Spring is the best time to see the gardens in bloom.
The end of October until mid-March, when many castles and stately homes are closed. And, of course, the countryside can be dreary in January and February.
Trying to squeeze too much into your trip. You can’t fit Salisbury, Stonehenge, and Stratford-upon-Avon all into a single day; better to slow down and choose the things you really want to see.
Bodiam Castle (pictured) was the home of Lord Nathaniel Curzon, the Viceroy of India. The castle is now in ruins, but the view of what remains—a castle rising magically out of water—is just incredible.
Blenheim Palace, which was laid out by famed landscape architect Capability Brown, is widely considered to be the finest view in England.
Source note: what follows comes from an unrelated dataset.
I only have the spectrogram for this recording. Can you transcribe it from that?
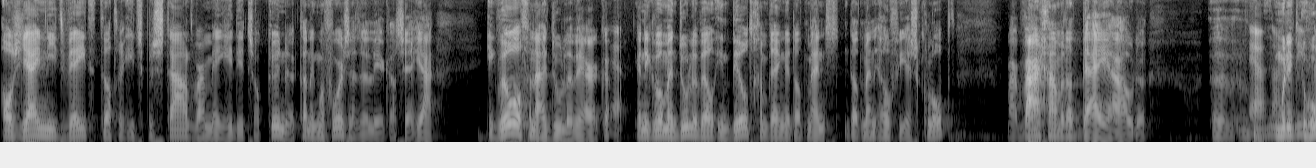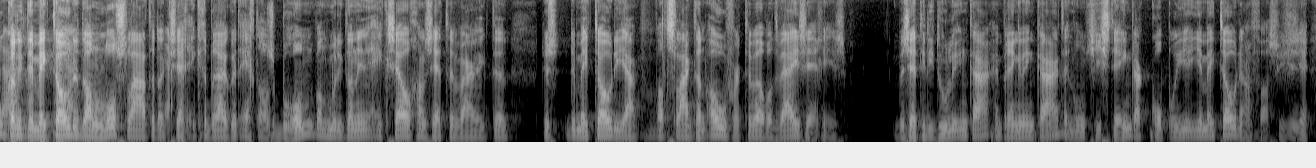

In Yorkshire, you can get a spectacular view of Rievaulx Abbey, the ruins of one of the largest monasteries that was dissolved under Henry VIII, from the Rievaulx Terrace nearby.
The Palladian manor mentioned under “Bragging Rights” has two “follies” built in the 18th and 19th centuries; they look like miniature castles from afar but are actually just a façade. The views from there are magnificent, and Philip can organize for a lobster picnic to be brought out to you.
If you’re in London, head just an hour outside the city to explore both Chartwell and Hever in one day (see “Don’t Bother”). There is a wonderful pub nearby, which has been there since the 1300s, where you can have lunch by a roaring fire beforehand.
Bring sturdy walking shoes and casual clothing for exploring gardens, some of which are in the woods. If you’re dining in a manor house, you will be expected to come in formal attire: a jacket and tie for men, perhaps a silk dress and diamonds for ladies. Getting dressed up really adds to the occasion.
The shop at Highgrove is filled with all sorts of top-notch things to buy that you won’t find anywhere else, from jewelry to tea sets to suede gardening gloves—and all of the profits go to the Prince of Wales’s Charitable Foundation.